When the American-made motion picture Ravished Armenia was released in 1919, it became the first film to tell the story of the World War I Armenian Genocide through the eyes of a survivor, Aurora Mardiganian. Directed by Oscar Apfel and produced by early film pioneer Colonel William Selig, the eight-reel silent film was commissioned by the American Committee of Armenian and Syrian Relief (ACASR). The ACASR was established in the United States in 1915 in order to provide aid to victims of the Genocide. ACASR spokesperson Oliver Harriman, explained that the purpose of the movie was to acquaint viewers with ‘ravished Armenia’ and ‘to visualize conditions so that there will be no misunderstanding in the mind of any one about the terrible things which have transpired.’ The ‘screen was selected as the medium,’ she added, ‘because it reached the millions, where the printed word reaches the thousands.’

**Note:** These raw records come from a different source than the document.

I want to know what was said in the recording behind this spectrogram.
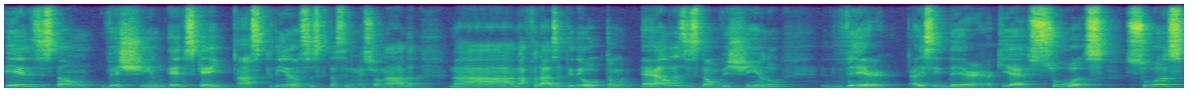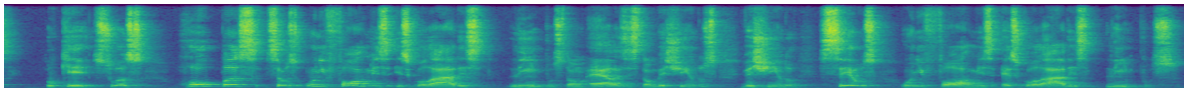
Eles estão vestindo. Eles quem? As crianças que está sendo mencionada na, na frase anterior. Então, elas estão vestindo their. Esse their aqui é suas. Suas o quê? Suas roupas, seus uniformes escolares limpos. Então, elas estão vestindo, vestindo seus uniformes escolares limpos.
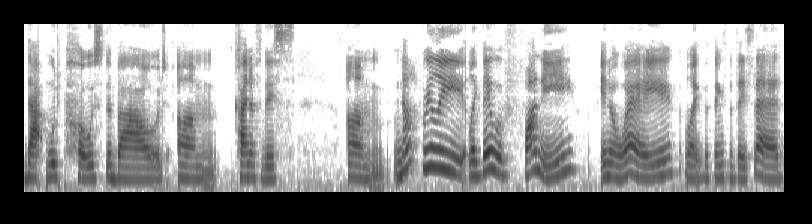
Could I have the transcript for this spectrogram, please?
that would post about um, kind of this um, not really like they were funny in a way, like the things that they said,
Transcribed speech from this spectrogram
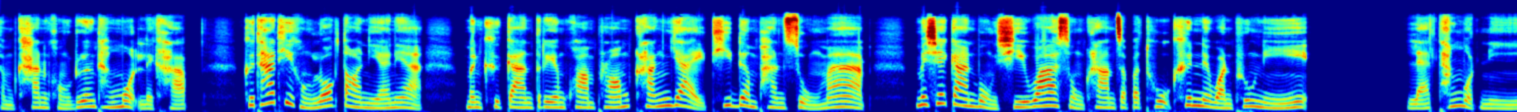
สำคัญของเรื่องทั้งหมดเลยครับ คือท่าทีของโลกตอนนี้เนี่ยมันคือการเตรียมความพร้อมครั้งใหญ่ที่เดิมพันสูงมาก ไม่ใช่การบ่งชี้ว่าสงครามจะปะทุขึ้นในวันพรุ่งนี้ และทั้งหมดนี้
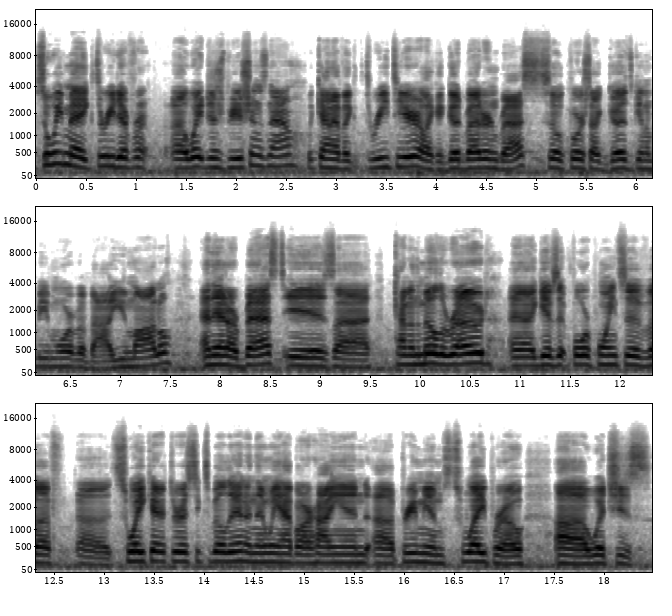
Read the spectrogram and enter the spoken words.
so we make three different uh, weight distributions now. We kind of have a three tier like a good better and best. So of course our good's going to be more of a value model. And then our best is uh, kind of in the middle of the road. Uh, gives it four points of uh, uh, sway characteristics built in. And then we have our high-end uh, premium sway pro which is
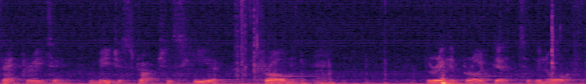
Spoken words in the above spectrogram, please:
separating the major structures here from the Ring of Brodgar to the north.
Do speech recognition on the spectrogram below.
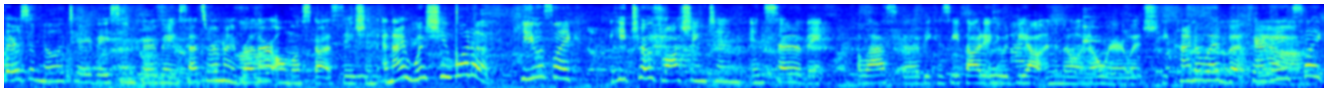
there's a military base in Fairbanks. That's where my brother oh. almost got stationed, and I wish he would have. He was like he chose Washington instead of Alaska because he thought he would be out in the middle of nowhere, which he kind of would. But Fairbanks, Yeah. like,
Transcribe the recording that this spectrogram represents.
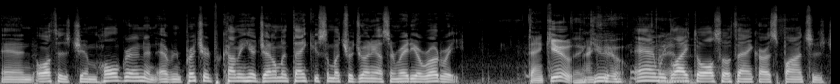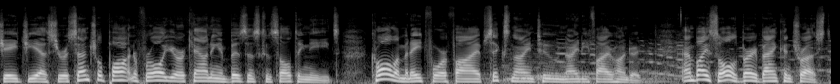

Ravished Armenia became a huge success with screenings throughout the United States, Europe, South America and as far away as Australia. To illustrate its ability to generate publicity and money for Armenian relief, ticket prices for its packed 12-day New York screenings were $10 each (about $150 in today’s terms) with the theatre’s seating capacity at approximately 1000 people. When the film premiered in Sydney on January 10, 1920, it drew such a strong crowd that ‘many hundreds’ had to be turned away.